Home MB HeraldColumns Loving with ears wide open

Loving with ears wide open

0 comment

When a media frenzy descended on a Florida pastor planning to burn the Qur’an, my reaction was to disavow the man. “That’s not what a Christian looks like,” I thought. “That man’s actions betray the very name he claims!” In that experience, I tasted ever-so-briefly what it might be like to be a Muslim in North America, cringing at sensational news stories about one after another person claiming devotion to a nearly unrecognizable Islam.

In North America, Christians may perceive themselves as misunderstood or misrepresented by news reports and TV characters, but, in general, society is familiar enough with the “type” to recognize that pastor didn’t represent an “average Christian.” But do North Americans – Christian or otherwise – know enough about Islam to distinguish the behaviour and beliefs of “an average Muslim” from one toying with extremes?

Does it matter? Oughtn’t our first priority be evangelism?
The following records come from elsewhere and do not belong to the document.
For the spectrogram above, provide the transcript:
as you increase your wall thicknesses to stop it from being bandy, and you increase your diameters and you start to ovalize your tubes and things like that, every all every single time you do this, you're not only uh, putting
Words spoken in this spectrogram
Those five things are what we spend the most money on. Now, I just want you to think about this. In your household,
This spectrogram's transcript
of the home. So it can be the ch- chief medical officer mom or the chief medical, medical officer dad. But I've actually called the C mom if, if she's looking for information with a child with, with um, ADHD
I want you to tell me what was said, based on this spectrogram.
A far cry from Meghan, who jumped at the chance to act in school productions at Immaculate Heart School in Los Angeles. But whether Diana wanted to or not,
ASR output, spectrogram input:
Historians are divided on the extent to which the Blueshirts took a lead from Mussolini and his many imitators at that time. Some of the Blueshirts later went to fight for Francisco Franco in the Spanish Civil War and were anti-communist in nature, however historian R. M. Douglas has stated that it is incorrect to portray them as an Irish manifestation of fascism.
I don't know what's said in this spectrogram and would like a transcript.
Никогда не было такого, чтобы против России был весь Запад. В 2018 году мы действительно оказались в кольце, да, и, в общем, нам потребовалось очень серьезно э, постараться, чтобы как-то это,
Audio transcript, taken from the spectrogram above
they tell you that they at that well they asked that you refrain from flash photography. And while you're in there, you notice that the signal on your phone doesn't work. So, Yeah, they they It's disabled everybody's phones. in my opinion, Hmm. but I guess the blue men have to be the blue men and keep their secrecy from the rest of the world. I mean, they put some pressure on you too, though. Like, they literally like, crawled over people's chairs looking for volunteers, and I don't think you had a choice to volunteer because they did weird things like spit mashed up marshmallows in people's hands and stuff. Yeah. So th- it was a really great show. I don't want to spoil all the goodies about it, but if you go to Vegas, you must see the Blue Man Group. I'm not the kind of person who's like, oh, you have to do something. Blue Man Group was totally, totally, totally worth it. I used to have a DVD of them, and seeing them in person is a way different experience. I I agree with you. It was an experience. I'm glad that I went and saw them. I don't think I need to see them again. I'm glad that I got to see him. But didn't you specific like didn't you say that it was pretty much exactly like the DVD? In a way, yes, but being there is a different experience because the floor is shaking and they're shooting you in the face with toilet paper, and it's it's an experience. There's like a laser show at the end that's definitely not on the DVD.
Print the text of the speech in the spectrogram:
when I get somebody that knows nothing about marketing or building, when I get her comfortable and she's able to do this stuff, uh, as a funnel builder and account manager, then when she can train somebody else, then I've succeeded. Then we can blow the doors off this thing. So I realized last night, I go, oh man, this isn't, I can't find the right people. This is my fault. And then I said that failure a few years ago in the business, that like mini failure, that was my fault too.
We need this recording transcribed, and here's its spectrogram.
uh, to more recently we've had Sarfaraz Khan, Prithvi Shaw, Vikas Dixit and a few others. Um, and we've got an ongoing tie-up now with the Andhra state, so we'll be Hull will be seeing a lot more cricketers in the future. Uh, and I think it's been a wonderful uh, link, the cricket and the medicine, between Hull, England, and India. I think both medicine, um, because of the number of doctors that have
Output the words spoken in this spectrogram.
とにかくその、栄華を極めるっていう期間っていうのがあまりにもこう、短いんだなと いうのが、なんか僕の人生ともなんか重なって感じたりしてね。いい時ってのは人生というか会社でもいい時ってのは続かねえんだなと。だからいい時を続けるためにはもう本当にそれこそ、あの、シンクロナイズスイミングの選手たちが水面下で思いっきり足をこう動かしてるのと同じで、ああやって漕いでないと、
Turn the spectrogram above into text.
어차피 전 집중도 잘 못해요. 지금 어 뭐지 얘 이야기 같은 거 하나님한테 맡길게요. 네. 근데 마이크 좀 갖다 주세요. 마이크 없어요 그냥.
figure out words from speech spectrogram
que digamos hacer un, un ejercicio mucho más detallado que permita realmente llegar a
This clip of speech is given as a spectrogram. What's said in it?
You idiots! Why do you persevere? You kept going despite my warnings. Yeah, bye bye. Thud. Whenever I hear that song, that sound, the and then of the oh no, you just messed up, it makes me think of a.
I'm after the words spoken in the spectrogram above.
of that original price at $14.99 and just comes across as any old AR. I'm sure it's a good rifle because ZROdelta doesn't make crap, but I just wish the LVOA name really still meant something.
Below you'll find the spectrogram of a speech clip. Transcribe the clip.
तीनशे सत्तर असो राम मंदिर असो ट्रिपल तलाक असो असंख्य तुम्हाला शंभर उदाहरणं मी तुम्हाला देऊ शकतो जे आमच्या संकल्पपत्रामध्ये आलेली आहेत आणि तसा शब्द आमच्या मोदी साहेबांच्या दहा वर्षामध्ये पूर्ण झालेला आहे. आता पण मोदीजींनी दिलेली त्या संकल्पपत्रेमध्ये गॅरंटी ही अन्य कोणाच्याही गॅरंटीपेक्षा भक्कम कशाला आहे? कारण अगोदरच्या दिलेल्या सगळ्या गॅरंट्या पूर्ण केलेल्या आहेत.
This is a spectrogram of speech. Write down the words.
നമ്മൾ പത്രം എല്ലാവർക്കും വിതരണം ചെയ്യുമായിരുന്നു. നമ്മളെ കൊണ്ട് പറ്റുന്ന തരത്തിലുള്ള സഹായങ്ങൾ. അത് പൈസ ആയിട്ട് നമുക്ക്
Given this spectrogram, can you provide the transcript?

If we believe the great commandment and its important addendum – “Love the Lord your God with all your heart and with all your soul and with all your mind.… Love your neighbour as yourself” (Matthew 22:37–39) – respecting and learning about other religions matters quite a bit.

Just as we are

In his redeeming work for us, Jesus shows us that love receives a person as-is: “But God demonstrates his own love for us in this: While we were still sinners, Christ died for us” (Romans 5:8). Love doesn’t leave sin unchallenged, but neither does it start with condemnation (John 8:1–11). Love for neighbour, then, demands we not only share our beliefs – “that the saving grace of God in Jesus is the only means of reconciling humanity with God” (Confession of Faith, Article 17) – but also listen with compassion and humility as she shares hers.

Many perceive interfaith dialogue to be about finding common ground. Indeed, where there is hatred, fear, and mistrust, common ground must be established before our hearts are prepared to pour out Christ’s love. But, as former MB Herald editor and prominent scholar on Islam Gordon Nickel writes, “The first act of respect for the partner is to acknowledge differences.” Let’s not be afraid to say our belief is different, but allow our neighbour to define what he believes as well. It can be quite instructive to hear what others believe in order to clarify what we do not.

Once we’ve listened – perhaps, learned – by all means, let us share the treasure we have. Together with the apostle Peter, we acknowledge that “salvation is found in no one else” (Acts 4:12) for Jesus has “the words of eternal life” (John 6:68). We follow this Jesus, but that doesn’t elevate our wisdom to that of God. “‘For my thoughts are not your thoughts, neither are your ways my ways,’ declares the LORD,” in Isaiah 55:8. “‘As the heavens are higher than the earth, so are my ways higher than your ways and my thoughts than your thoughts.’” We still have much to learn, and if we are open, may find wisdom in surprising places.

A different face on dialogue

The term interfaith dialogue is fraught with fears of theological drift and compromise. But what if it looks like smiling at the woman wearing a hijab standing in line at the grocery store, and asking about her children? What if it means listening openly as the Sikh man driving your taxi explains why he wears a kirpan? What if it means initiating a conversation with a co-worker about what she believes?

On the flip side of the Qur’an burning is a Tennessee pastor who opened his church’s gathering space to a local Islamic congregation. A collaborative relationship sprung up between the two faith congregations after Heartsong Church pastor Steve Stone erected a sign on church property to welcome the Memphis Islamic Center to the neighbourhood. They’ve eaten meals together, volunteered at a homeless shelter together, and when the Islamic Center’s gathering space was unavailable for prayer during Ramadan, Heartsong offered their sanctuary.

This remarkable friendship – in an age when Christian churches come under attack in majority-Muslim Egypt and Iraq, and vandals oppose mosque construction in majority-Christian U.S.A. – made news across the U.S., and halfway around the world in Pakistan. Stone reports that Muslim leaders in a Pakistani village, so inspired by the CNN segment, determined to take care of the little church in their village for the rest of their lives because “God spoke to us through this man [Stone].” In Cordova, Tenn., however, 20 members left the congregation in protest. Hospitality had crossed a line.

Within our own denomination, River East MB Church, Winnipeg, is working shoulder-to-shoulder with the neighbouring Sikh congregation to beautify a nearby public greenway. (See “Interfaith relationships take root on greenway,” September.) Inspired by a goal of pursuing reconciliation and peace between the two religions through education, REMB is exploring future opportunities to learn about each other’s faith, including a Christian education-hour exchange. How far can partnership extend into matters of the sacred?

As people entrusted with both the greatest commandment and the great commission (Matthew 18:19–20), let us live creatively in love as we bear witness to Jesus, the one who “reconcile[d] us to God through the cross” (Ephesians 2:16).

Karla Braun, associate editor

You may also like

Leave a Comment